_Exercise aim:_ Below are the records; count how many of their lines carry "words" and give only the number.
---------- Supplied data
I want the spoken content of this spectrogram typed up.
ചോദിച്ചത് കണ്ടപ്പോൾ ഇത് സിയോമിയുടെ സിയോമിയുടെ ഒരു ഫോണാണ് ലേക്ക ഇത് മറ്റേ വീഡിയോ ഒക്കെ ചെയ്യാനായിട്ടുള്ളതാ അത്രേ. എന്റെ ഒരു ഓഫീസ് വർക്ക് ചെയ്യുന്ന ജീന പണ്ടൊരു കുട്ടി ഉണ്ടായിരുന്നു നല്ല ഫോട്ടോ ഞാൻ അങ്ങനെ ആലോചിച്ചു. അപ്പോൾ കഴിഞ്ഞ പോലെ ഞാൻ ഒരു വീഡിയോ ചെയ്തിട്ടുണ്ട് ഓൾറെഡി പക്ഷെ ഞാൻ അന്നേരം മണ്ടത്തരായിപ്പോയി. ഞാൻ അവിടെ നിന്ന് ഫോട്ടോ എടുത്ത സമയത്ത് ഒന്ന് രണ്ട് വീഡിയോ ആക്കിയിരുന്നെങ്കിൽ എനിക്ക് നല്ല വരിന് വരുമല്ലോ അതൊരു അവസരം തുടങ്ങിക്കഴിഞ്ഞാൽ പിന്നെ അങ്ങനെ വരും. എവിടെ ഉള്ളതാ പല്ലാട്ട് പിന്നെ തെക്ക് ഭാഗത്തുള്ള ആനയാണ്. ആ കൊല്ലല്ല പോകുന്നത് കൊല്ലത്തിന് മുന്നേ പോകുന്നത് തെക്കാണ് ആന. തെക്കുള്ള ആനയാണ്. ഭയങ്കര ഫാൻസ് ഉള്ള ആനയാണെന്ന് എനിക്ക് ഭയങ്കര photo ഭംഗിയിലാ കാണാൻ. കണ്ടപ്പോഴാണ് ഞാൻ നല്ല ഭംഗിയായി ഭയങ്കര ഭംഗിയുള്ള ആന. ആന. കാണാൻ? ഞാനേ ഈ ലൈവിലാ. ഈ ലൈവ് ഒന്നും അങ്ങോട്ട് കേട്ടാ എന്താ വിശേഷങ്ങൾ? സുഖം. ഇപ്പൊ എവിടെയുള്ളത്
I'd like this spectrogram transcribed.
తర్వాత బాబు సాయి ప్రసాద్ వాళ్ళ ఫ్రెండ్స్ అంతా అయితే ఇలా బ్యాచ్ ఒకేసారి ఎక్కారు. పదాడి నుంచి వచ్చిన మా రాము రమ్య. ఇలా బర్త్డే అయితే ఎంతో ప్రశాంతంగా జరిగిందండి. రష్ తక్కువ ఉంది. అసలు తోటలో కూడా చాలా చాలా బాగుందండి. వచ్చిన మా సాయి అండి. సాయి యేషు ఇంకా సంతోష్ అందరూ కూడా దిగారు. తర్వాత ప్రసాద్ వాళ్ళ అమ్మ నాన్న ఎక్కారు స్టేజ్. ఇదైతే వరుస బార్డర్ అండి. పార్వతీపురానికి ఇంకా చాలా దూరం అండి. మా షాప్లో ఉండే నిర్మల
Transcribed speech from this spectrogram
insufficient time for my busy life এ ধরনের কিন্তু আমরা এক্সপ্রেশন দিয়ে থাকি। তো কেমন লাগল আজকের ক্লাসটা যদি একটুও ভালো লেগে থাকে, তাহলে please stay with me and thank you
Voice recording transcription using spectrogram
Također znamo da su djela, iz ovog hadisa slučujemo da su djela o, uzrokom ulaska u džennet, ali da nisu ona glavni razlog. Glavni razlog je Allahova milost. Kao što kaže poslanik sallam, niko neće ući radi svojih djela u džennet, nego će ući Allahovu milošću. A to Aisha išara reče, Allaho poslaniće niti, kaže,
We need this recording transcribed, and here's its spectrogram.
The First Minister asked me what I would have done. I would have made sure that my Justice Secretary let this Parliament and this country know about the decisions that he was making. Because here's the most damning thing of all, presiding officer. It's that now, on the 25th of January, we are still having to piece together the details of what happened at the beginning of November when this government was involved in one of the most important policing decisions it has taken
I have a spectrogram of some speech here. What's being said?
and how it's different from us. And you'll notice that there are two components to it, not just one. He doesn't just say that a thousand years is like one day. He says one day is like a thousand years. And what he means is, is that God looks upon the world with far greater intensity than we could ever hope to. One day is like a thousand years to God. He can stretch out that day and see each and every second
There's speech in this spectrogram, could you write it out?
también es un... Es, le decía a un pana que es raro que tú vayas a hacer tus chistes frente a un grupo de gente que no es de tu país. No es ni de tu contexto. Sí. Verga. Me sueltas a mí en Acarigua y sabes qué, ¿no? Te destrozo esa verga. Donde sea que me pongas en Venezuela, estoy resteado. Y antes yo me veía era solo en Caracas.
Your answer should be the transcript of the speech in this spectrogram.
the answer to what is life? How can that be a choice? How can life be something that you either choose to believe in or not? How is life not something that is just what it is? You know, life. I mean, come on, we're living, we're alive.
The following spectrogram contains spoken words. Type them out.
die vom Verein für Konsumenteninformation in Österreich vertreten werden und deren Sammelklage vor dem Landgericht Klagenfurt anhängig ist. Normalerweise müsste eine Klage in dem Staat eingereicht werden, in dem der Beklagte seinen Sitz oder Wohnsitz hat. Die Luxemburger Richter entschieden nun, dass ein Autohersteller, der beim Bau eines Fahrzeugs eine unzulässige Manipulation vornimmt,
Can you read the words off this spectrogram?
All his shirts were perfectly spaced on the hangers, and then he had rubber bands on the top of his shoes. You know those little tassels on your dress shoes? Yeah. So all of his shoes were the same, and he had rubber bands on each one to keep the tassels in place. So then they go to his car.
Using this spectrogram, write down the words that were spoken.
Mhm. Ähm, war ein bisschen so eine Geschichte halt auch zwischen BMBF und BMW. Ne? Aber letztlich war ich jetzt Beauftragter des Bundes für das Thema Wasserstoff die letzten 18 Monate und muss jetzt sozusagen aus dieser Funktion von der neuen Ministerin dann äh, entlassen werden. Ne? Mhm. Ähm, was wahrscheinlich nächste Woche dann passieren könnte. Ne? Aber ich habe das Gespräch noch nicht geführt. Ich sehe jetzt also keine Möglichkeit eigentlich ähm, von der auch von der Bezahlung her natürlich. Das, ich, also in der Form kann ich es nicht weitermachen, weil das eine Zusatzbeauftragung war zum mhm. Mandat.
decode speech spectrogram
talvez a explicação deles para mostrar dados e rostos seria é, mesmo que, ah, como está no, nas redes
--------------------
_Result for this task:_ 3